"We're taking road food to the next level," he says, referring to the ubiquitous snacks proffered along the island's highways and byways. "Bill Moore is in the forefront. The movement is slow but it's happening."

For example, "Oxtail is a staple in Jamaican cooking. To upgrade, you can fill ravioli with it or make it into a consommé," Maginley explains.

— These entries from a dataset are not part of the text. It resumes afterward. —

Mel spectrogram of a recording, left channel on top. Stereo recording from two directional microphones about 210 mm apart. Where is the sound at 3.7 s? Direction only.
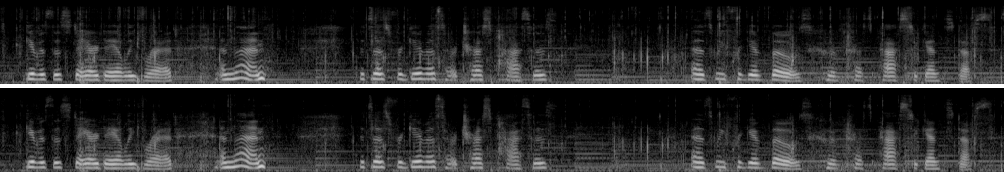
15° right (ahead or behind).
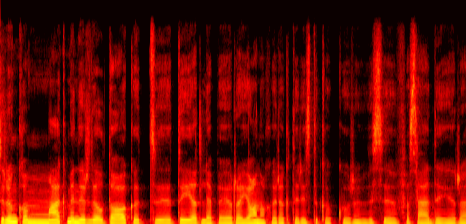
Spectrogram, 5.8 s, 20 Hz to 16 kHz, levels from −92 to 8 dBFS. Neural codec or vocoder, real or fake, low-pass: none; real; 14.4 kHz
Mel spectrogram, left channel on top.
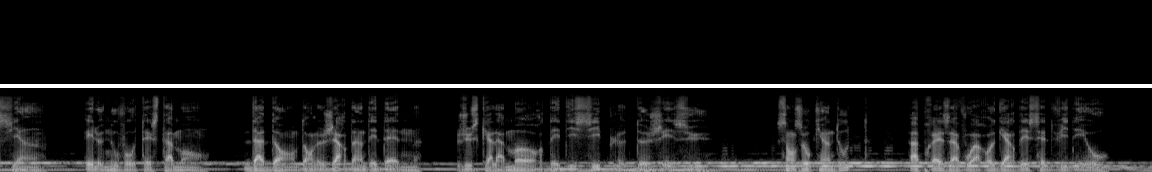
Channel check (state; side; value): silent; left; digital silence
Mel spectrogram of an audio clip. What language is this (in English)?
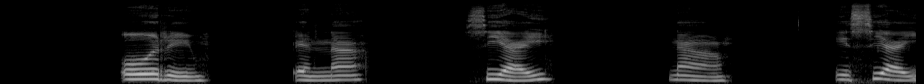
Masai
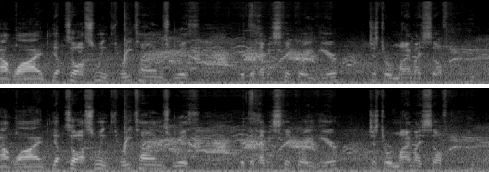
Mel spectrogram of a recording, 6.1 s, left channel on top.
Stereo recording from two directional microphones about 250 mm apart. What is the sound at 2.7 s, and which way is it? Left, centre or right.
Crow, left.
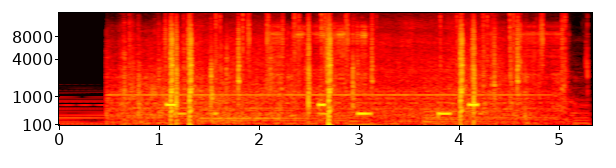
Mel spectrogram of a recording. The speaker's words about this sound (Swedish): Jag skriver ut faktan här.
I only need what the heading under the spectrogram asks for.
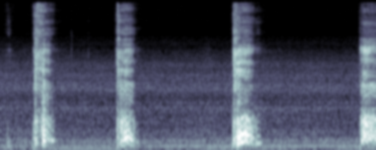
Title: cough @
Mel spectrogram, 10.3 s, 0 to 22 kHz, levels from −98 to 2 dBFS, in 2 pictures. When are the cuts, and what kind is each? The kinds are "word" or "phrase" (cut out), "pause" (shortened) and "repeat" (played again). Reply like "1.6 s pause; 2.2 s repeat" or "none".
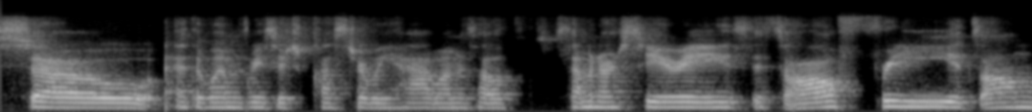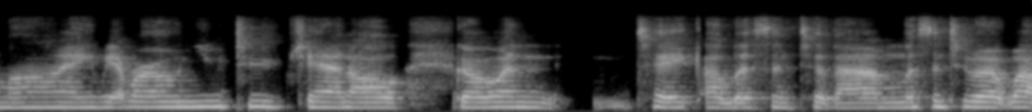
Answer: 1.2 s word; 2.2 s word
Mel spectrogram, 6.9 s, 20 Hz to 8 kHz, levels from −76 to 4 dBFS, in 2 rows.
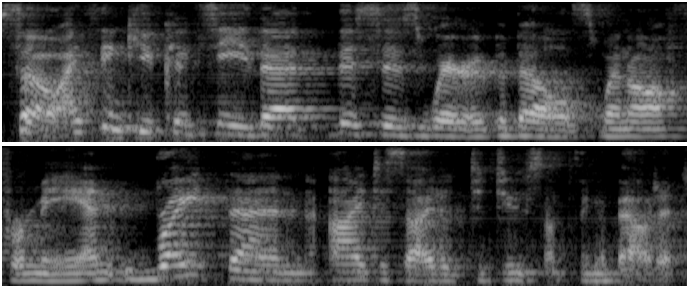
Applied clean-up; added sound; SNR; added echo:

When he cooked at the James Beard House recently, he offered oxtail dumplings with five bean ragoût.

His menus at the resort include dishes such as roasted breadfruit vichysoisse, ackee and plantain gâteaux with Scotch Bonnet foam, and jerk chicken spring rolls wrapped in rice paper with sweet chile/mango dip.

The integrated four course tasting menu with rum pairings, beginning with a light Martini infused with pimento and green tea and moving to a 21 year old reserve comparable to Cognac, illustrates the new Jamaica cuisine he envisions taking local ingredients and traditions upmarket.

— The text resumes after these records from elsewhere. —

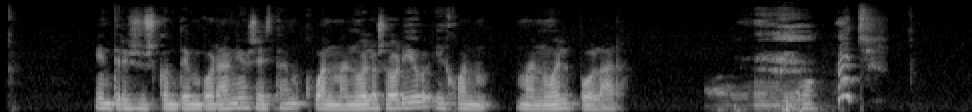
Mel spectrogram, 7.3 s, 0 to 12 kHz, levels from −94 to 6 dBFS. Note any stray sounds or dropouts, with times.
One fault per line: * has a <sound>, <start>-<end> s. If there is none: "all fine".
* has a sneeze, 5.3-6.7 s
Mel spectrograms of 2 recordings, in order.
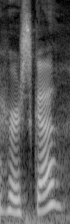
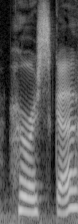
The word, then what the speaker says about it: Heriska: We went from Melissa Herska from Catholic Charities. You want to try again? Heriska. There you go. I mispronounced her name.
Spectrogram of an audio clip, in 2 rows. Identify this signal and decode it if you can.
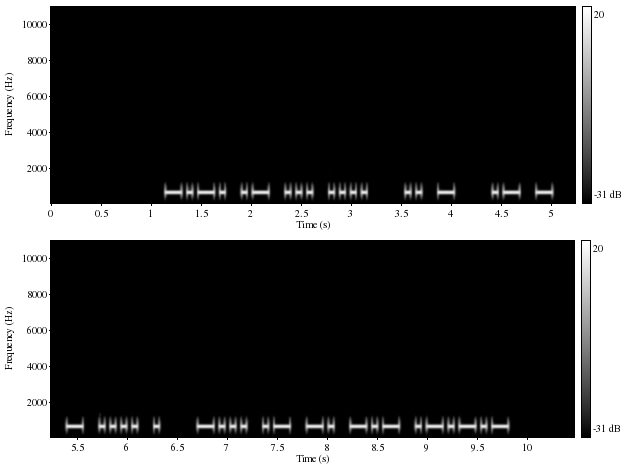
Morse code, heard as a keyed tone, about 22 wpm, 700 Hz. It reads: CASH IT AT THE BANK.
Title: Sentences from Top 1000 Words - Review Part 5 - 22wpm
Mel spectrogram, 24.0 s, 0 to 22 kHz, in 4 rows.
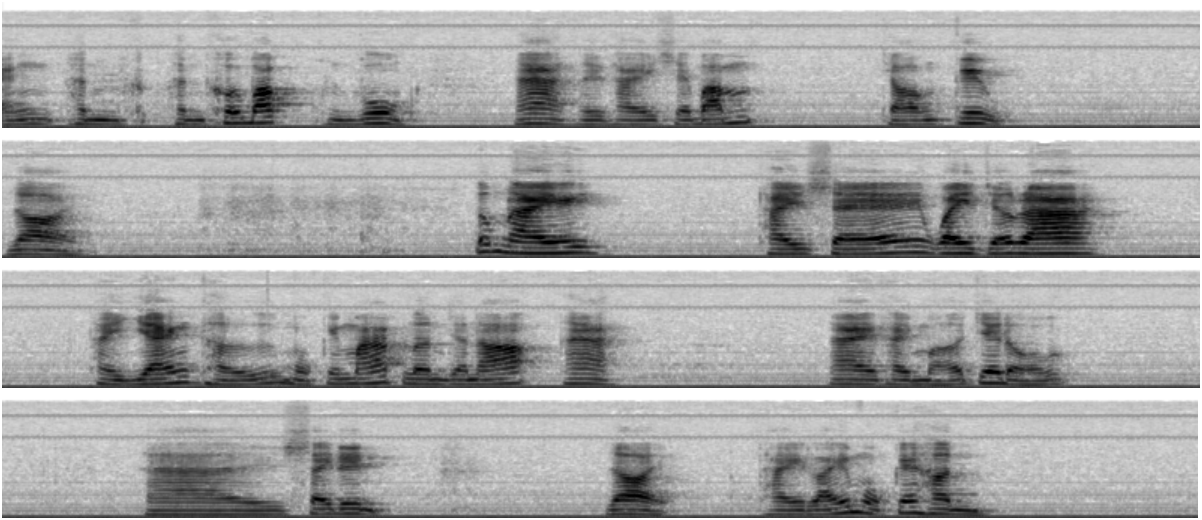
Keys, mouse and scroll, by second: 5.5 u, 10.1 click, 12.2 Tab, 13.1 click, 15.8 click.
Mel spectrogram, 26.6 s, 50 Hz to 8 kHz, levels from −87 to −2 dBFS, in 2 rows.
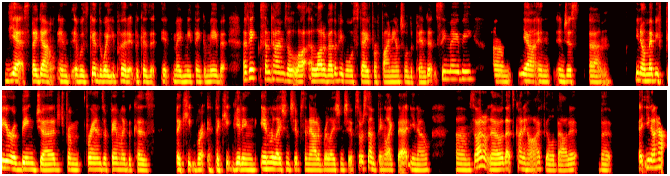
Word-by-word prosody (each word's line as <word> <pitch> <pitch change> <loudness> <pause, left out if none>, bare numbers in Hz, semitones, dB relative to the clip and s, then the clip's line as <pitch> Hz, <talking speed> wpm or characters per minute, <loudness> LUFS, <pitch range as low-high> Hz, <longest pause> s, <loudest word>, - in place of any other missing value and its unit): Yes, 180 +1 +4
they 175 -1 +5
don't, 170 -1 +3
and 165 -2 -3
it 180 - -1
was 160 -1 -1
good 185 +2 +2
the 170 - 0
way 165 -1 +5
you 160 +1 -1
put 170 +2 +3
it - - -1
because 160 0 -2
it - - -6
it 170 -1 -5
made 165 -2 -2
me 160 0 -1
think 160 -1 -5
of 165 - -4
me, 165 +1 0
but, - - -4 0.3
I 215 - +1
think 260 +2 +6
sometimes 220 -4 -3
a 175 - +4
lot 165 0 +1
a - - +4
lot 180 0 +6
of 175 -1 +2
other 170 +2 +2
people 175 -3 -3
will 160 - -3
stay 160 0 0
for 160 0 -7
financial 155 +1 -4
dependency 150 +8 -3
maybe, 225 0 -2 0.4
um 165 -1 -3
yeah, 185 -2 +3
and 165 -1 -4 0.2
and 175 -2 -2
just, 165 0 -2 0.2
um, 160 0 -4 0.5
you 210 - -1
know, 190 -3 +4
maybe 185 +1 +3
fear 195 +3 +6
of 170 -2 +5
being 170 -2 +4
judged 155 -1 +1
from 160 -2 -3
friends 170 -1 +2
or 165 - -1
family 165 0 0
because 155 -1 -3 0.4
they 165 - +4
keep 160 +1 -4
re 160 -1 +1 0.2
they 160 - +3
keep 170 +4 -6
getting 160 -2 +2
in 180 -1 +4
relationships 165 -1 +1
and 165 - -2
out 155 0 +2
of 155 -1 -4
relationships, 160 0 -3
or - - -1
something 165 - -2
like 155 - -3
that, - - 0
you 165 -1 -3
know? 155 +1 -4 0.5
Um, 160 -1 -2
so, 155 +7 -2
I 245 - +6
don't 260 -3 +1
know, 165 +1 +3
that's - - 0
kind 190 -3 -3
of 170 - -2
how - - -3
I 180 +2 -3
feel 180 -4 -4
about 145 0 -4
it, 160 +1 -3 0.4
but, 155 -2 -5 0.6
uh, - - +6
you 225 - 0
know 215 -1 +4
how 230 +1 +2
165 Hz, 205 wpm, -24 LUFS, 160-180 Hz, 0.6 s, think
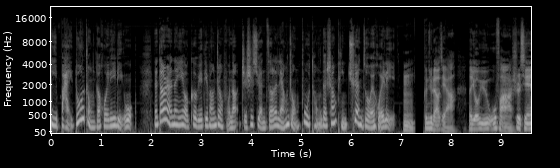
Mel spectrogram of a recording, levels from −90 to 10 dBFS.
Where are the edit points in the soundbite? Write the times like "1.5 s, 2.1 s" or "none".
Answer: 7.3 s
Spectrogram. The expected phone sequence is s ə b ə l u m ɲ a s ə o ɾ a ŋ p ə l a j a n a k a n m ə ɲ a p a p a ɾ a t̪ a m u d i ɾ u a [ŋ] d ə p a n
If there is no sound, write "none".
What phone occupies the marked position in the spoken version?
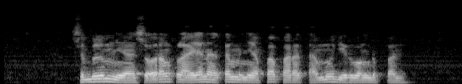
ŋ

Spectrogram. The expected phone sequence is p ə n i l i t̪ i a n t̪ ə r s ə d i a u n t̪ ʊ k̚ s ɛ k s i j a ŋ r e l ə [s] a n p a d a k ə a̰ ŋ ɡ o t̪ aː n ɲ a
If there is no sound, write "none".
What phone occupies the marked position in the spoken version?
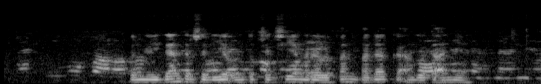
f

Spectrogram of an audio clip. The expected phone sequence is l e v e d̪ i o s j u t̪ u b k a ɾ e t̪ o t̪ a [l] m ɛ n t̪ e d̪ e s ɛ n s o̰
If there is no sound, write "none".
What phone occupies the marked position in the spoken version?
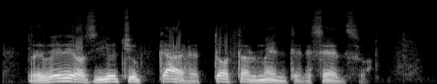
l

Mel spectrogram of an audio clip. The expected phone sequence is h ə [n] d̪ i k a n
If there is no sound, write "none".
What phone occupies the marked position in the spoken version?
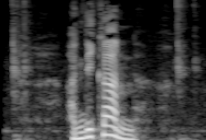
n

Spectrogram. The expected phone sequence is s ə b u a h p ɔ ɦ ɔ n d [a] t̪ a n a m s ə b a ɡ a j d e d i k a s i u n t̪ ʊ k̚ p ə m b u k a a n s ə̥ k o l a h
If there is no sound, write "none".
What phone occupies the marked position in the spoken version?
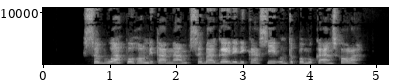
i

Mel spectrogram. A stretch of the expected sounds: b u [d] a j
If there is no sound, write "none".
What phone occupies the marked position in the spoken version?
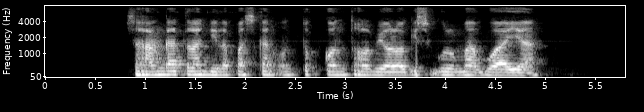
none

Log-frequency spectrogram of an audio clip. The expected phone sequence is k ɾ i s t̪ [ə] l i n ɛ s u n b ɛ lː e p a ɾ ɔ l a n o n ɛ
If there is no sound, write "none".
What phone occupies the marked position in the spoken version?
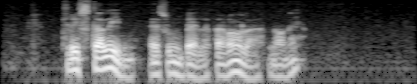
a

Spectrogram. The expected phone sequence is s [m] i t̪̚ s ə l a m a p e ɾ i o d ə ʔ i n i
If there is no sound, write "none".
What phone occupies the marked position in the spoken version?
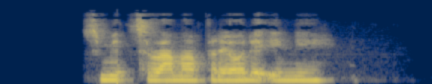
m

Round Hill Villa Resort Rum Dinner

Oxtail Consommé with Vanilla Royale & Orange Biscotti. "Make a double strength oxtail consommé. Infuse it with a broth of pimento and green tea. Pimento grows wild in Jamaica and we pick the berries and leaves right off the trees, but pimento berries from a gourmet store can be used. The infusion is made by steeping green tea with pimento leaves and berries. Use a sachet, as the flavors can develop quickly. The taste will be slightly bitter and is then balanced with a little cane or simple syrup. Make a classic royale egg custard (without sugar) with egg yolks and vanilla infused half-and-half. Make biscotti with orange zest. To serve, place custard in soup bowls then pour consommé around. Accompany with biscotti. The consommé complements a pimento and green tea Mar­tini, which was developed to showcase the rum. The orange zest picks up citrus notes."

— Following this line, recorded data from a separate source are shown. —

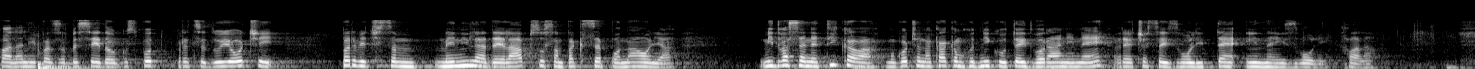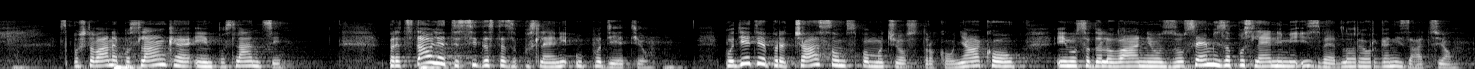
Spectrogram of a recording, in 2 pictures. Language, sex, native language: Slovenian, female, Slovenian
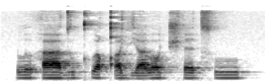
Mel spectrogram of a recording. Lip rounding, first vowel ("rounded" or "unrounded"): rounded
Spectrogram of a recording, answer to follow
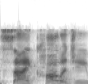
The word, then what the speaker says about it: psychology: In psychology, we do not hear the P sound, the P sound.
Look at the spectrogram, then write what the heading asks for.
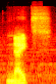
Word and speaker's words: Knights: They pronounce the K. Knights.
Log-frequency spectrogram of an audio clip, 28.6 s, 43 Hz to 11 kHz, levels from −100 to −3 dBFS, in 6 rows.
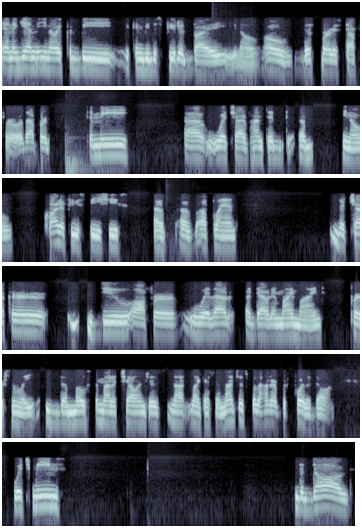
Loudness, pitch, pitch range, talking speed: -22 LUFS, 125 Hz, 120-135 Hz, 150 wpm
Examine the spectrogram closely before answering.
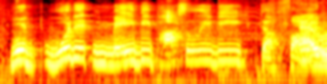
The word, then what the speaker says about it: Defy: Would it maybe possibly be Defy It Media? rhymes with Blafai.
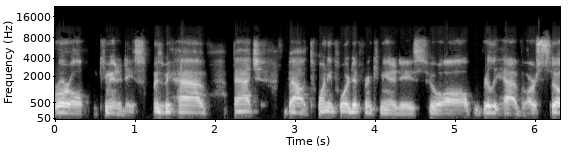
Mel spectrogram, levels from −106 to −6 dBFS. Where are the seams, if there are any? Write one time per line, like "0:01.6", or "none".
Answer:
0:01.2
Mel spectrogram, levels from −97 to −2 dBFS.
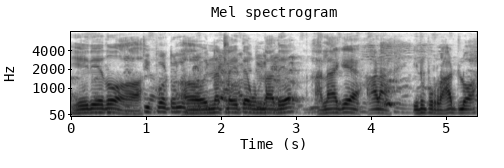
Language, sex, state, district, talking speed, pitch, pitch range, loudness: Telugu, male, Andhra Pradesh, Sri Satya Sai, 90 wpm, 130 Hz, 125-140 Hz, -13 LUFS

Oven Roasted Ocean Grouper with Seasoned Bammy Chips over Wilted Greens. "Season grouper fillets for 30 minutes with smoked sea salt and fresh black pepper. Wrap fillets with thinly sliced pancetta and slowly roast in the oven at approximately 325 degrees for 20 minutes over a bed of wood chips that have been soaked in water for at least 12 hours. Thinly slice cassava cakes (which can be purchased in speciality stores normally under the name of bammy. If this is not available, you can substitute tortilla chips) on a mandoline and toast to make crisp bammy chips. Flash stir-fry arugula. Marinate Mission figs in hot water with a shot of rum. Serve grouper on a bed of stir-fried arugula accompanied with bammy chips and marinated figs. The marinated figs make the connection to the rum cocktail, which holds a roasted fig infused with rum served with aged Parmesan on the side."

Orange Zest Rubbed Pork Loin "Boston-Style" with Cane Molasses & Angostura Bitters Served with Yuca/Celeriac Puree, Cardamon Caramelized Fennel & Green Bean/Pumpkin/Chayote Slaw. "The reintroduction of jerking on a commercial scale took place in Boston, hence the moniker. Pork has always been the traditional meat for jerking, which consists of rubbing the meat with a blend of Scotch Bonnet or jalapeño peppers, dried pimento berries, cayenne pepper, papaya juice (if you want a wet mix), ground scallions, and ginger. There are many good mixtures that can be purchased either as a wet product or a dried rub. Traditionally, the meat is then cooked in an open pit oven over green pimento wood and covered with leaves and earth. Rub pork loin with jerk seasonings and orange zest; let stand 48 hours. Instead of digging a pit, I roast it in a pizza oven with pimento leaves to simulate the cooking process, which works fine as long as you use a low heat. Serve with a molasses and bitters sauce made with a little chicken stock and butter; a yuca/celeriac puree with nutmeg; and a slaw made with julienned pumpkin, green beans, cha­yote, and red peppers dressed with yogurt, lemon juice, honey, fresh ginger, fresh mint, and olive oil. The orange zest and the bitters in the sauce complement the orange juice and bitters in the rum cocktail."

Molten Chocolate Cake. Pastry chef Paula Reid. "Make a chocolate cake batter using almond flour. Insert a chocolate truffle into the center of each individually sized cake before baking. Bake 20 minutes at 350 degrees. Serve with a rum infused crème anglaise. Flambé with overproof rum. Pair with aged rum."